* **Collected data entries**
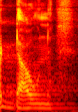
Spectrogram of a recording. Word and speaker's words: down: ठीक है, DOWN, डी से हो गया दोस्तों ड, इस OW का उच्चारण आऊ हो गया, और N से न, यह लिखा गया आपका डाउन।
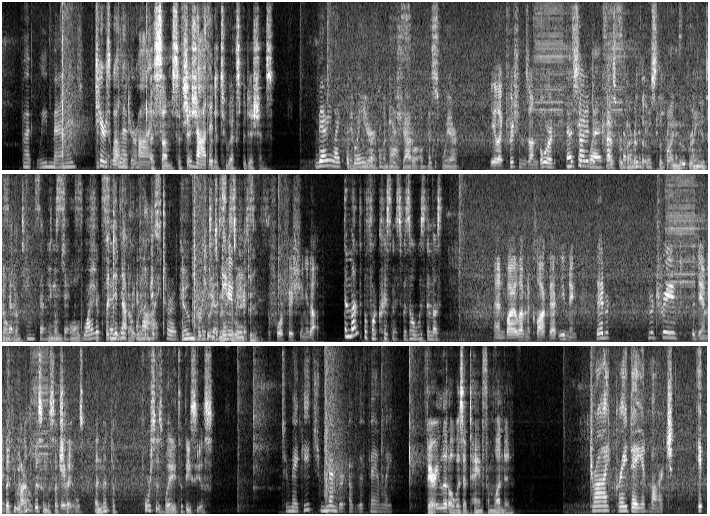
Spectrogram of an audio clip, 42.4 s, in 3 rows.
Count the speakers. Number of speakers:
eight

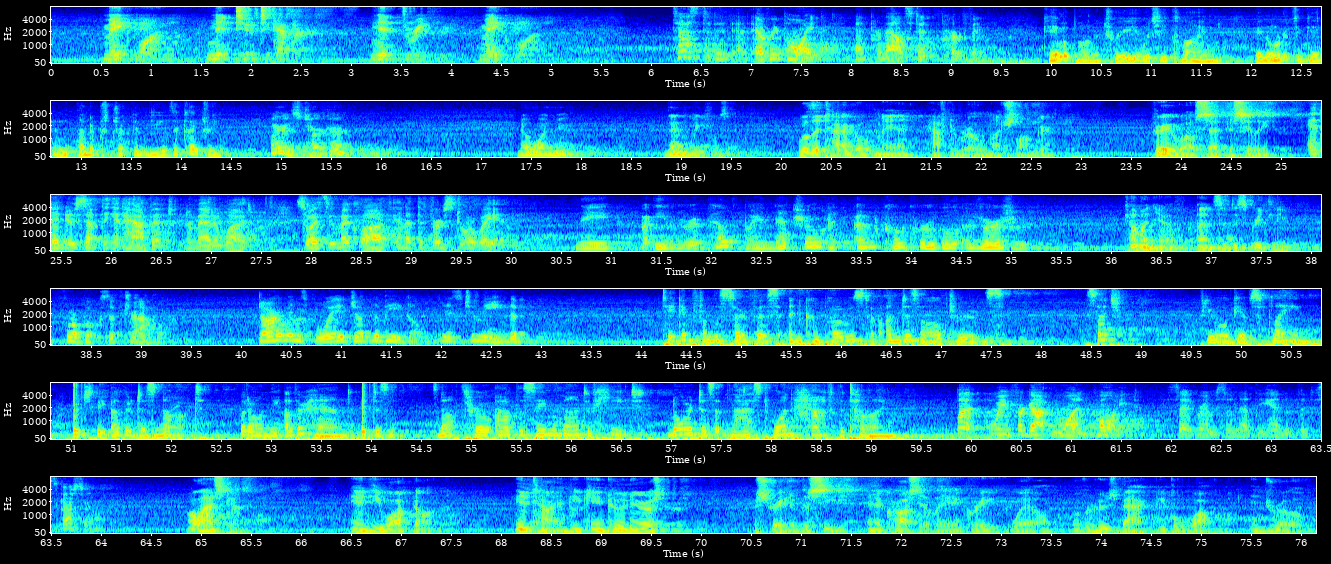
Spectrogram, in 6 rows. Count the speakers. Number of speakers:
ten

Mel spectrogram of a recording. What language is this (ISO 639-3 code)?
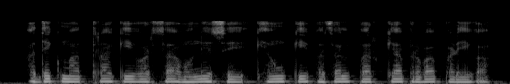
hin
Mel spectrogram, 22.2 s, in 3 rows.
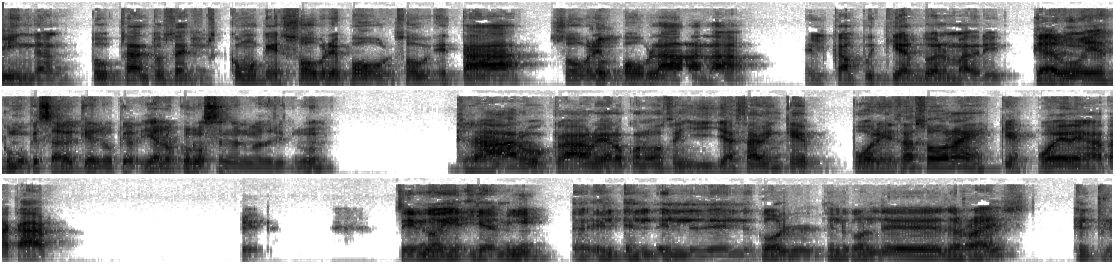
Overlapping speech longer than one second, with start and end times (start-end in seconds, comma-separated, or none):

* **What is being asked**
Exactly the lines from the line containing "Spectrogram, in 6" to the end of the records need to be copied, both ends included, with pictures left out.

* **Written solution**
Spectrogram, in 6 rows. Count the speakers. Number of speakers:
ten

Mel spectrogram of a recording. What language is this (ISO 639-3 code)?
hin
Mel spectrogram, 22.2 s, in 3 rows.
Overlapping speech longer than one second, with start and end times (start-end in seconds, comma-separated, or none):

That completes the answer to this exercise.